Felipe closed the slicker reverently, then rolled it gently over, picked up the girl and handed her up to the old man as he held Diablo still. He placed her across Diablo’s shoulders, and the horse snorted and shivered. “I know you don’t like it, Diablo. But we’ve got to do it.” He looked at Felipe, “You want to come with me, or continue searching.”
“I will continue, Señor.”
Felipe crossed himself and then mounted as the old man rode back toward the track he’d seen coming around the woods, as the rain started pouring down.
A little before midnight, they all gathered in the kitchen, after the pickup had been recovered and found to have the third body still inside, seat belted behind the wheel. Felipe and a wide-eyed Cruz sipped coffee and sat quietly as Aaron told the one survivor’s story. “Apparently, the driver stopped on the bridge trying to figure out what was going on, and the other two were taking cell phone video when they realized it was a wall of water. Before they could get off the bridge, what he thought was a tree trunk hit the truck and just pushed it over the bridge railing. He said he managed to get his seatbelt off, and that’s the last thing he remembered until he was on the bank, a quarter mile downstream. Ortiz found him, and literally carried him back to the bridge.”
The old man described finding the young girl, and credited Felipe with the assist, but never mentioned the wound in her stomach, figuring that was something only the family needed to know. Jesse, Matt, and Felipe described their fruitless searches, and finally getting all the way up to the bridge. The old man had finally caught up with Felipe, and laughed about barely being able to contact Cruz to bring the truck and trailer. Cruz admitted he was scared to drive the truck and trailer on the caliche road, and said that was why he took so long.
They were startled by a knock on the back door, and Yogi and Boo Boo jumping up barking, as the old man shushed them. He opened the door to see the sheriff standing there. “Come in, Jose. You want a cup of coffee?”
The sheriff shook his head, “No, saw your lights on, and just wanted to stop and say thanks. Everybody did good, and Aaron, the staties and the Ward and Crane county folks were impressed by your handling of the incident command post.
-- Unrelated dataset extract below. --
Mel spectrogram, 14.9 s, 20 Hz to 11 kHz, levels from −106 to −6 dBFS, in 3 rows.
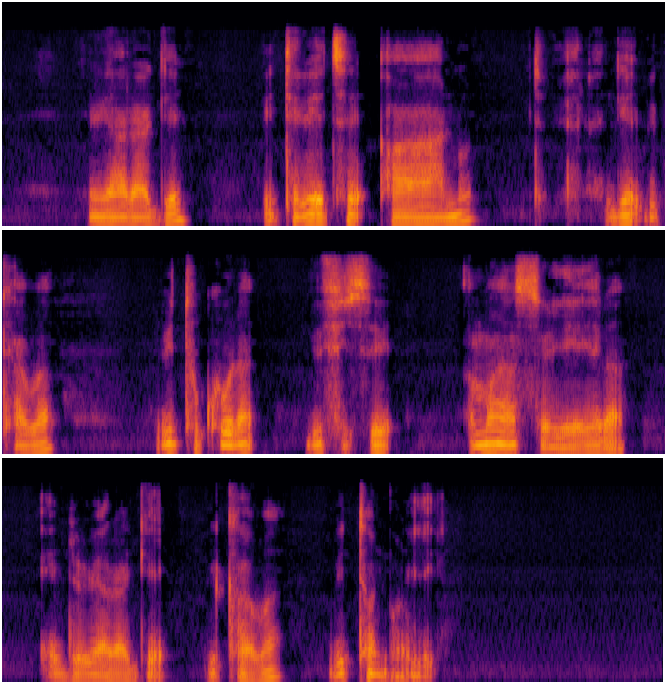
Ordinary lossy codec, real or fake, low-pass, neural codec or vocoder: Opus, 64 kbps; fake; 7.2 kHz; codec, 16 kHz, 2 kbps, FunCodec, trained on LibriTTS, 25 frames a second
Don’t bother to come in tomorrow. You deserve a day off.”
With that, the sheriff turned and went out the door, closing it softly behind him.